EPA head laughs off Chick-fil-A questions; senior aide quits

Scott Pruitt
The Associated Press

WASHINGTON (AP) — Environmental Protection Agency chief Scott Pruitt laughed off questions Wednesday about whether he used his office to try to help his wife get a “business opportunity” with Chick-fil-A, while a close aide abruptly resigned amid new ethics allegations against her boss.

Pruitt said in a statement that his scheduler, Millan Hupp, had resigned. It came two days after Democratic lawmakers made public her testimony to a House oversight panel that Pruitt had her do personal errands for him, including inquiring about buying a used mattress from the Trump International Hotel.

Despite the mounting scandals, President Donald Trump continues to stand by Pruitt and lavished praise on him at a hurricane-preparedness briefing attended by Cabinet secretaries and agency heads.

“EPA is doing really, really well,” Trump told Pruitt on Wednesday. “And you know, somebody has to say that about you a little bit. You know that, Scott. But you have done — I tell you, the EPA is doing so well. … And people are really impressed with the job that’s being done at the EPA. Thank you very much, Scott.”

Pruitt is the subject of numerous ongoing federal ethics investigations over his lavish spending on travel and security, his dealings with subordinates and other matters.

The 26-year-old Hupp, described by former staffers as one of Pruitt’s closest and most loyal staffers, told the House panel that Pruitt had her ask about getting a mattress from the Trump International Hotel.

Pruitt also directed Hupp, an Oklahoman like her boss, to book a personal trip to the Rose Bowl for him and search for housing for him in the Washington area, she told the investigators.

Federal ethics codes prohibit having staffers conduct personal errands and bar officials from using their position for private gain.

Pruitt’s statement called Hupp “a valued member of the EPA team.” The EPA gave no reason for her departure.

Pruitt, in appearances before congressional panels this spring, has repeatedly blamed subordinates for his alleged ethical lapses. Three other senior Pruitt staffers resigned earlier this spring.

Earlier Wednesday, Pruitt laughed when asked about new reports that he used his position as an agency head to try to get a Chick-fil-A franchise for his wife.

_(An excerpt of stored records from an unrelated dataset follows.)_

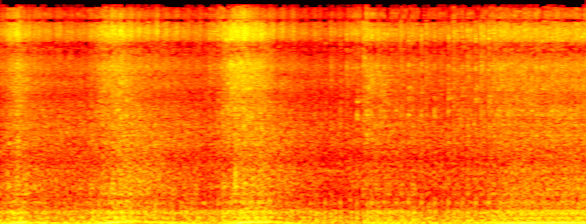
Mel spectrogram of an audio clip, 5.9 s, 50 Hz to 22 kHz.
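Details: 1979 Jeep J20 V8 with dual exhaust, low compression after a year sitting: deep, uneven chugging with an irregular lumpy beat as it revs, a steady miss from weak compression on some cylinders.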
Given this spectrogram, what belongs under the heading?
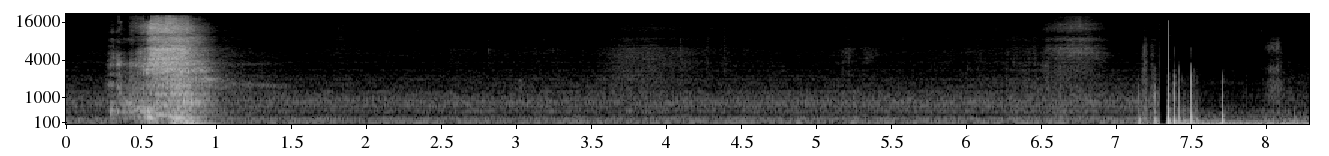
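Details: Person sneezing: one sharp, forceful sneeze burst, then quiet room noise and some closing clatter. Finding: sneeze.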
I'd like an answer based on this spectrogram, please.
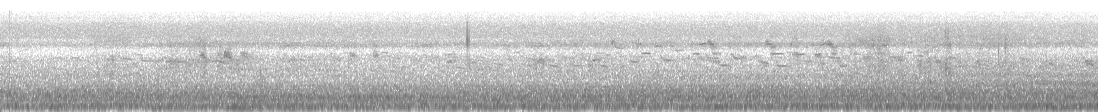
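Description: Steady rush of flowing river water, with faint scattered bird chirps over it.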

“I mean, look, my wife is an entrepreneur herself. I love, she loves, we love Chick-fil-A as a franchise of faith,” he told a reporter for Nexstar Media Group, which owns local television stations around the country. He said more are needed in his hometown of Tulsa, Oklahoma, and around the country.

The reporter posted a video of the interview on Twitter.

They were his first comments since recently released EPA emails revealed that he asked another top aide at EPA to inquire about a “business opportunity” with the fast-food company. A former EPA deputy chief of staff, Kevin Chmielewski, said Pruitt had been seeking a Chick-fil-A franchise for his family.

Pruitt, the former attorney general of Oklahoma, suggested the unending stream of news reports about him and new federal investigations were political.

“I just think that with great change comes, you know, I think, opposition,” he said.


Follow Associated Press environmental writer Ellen Knickmeyer at http://twitter.com/KnickmeyerEllen and investigative reporter Michael Biesecker at http://twitter.com/mbieseck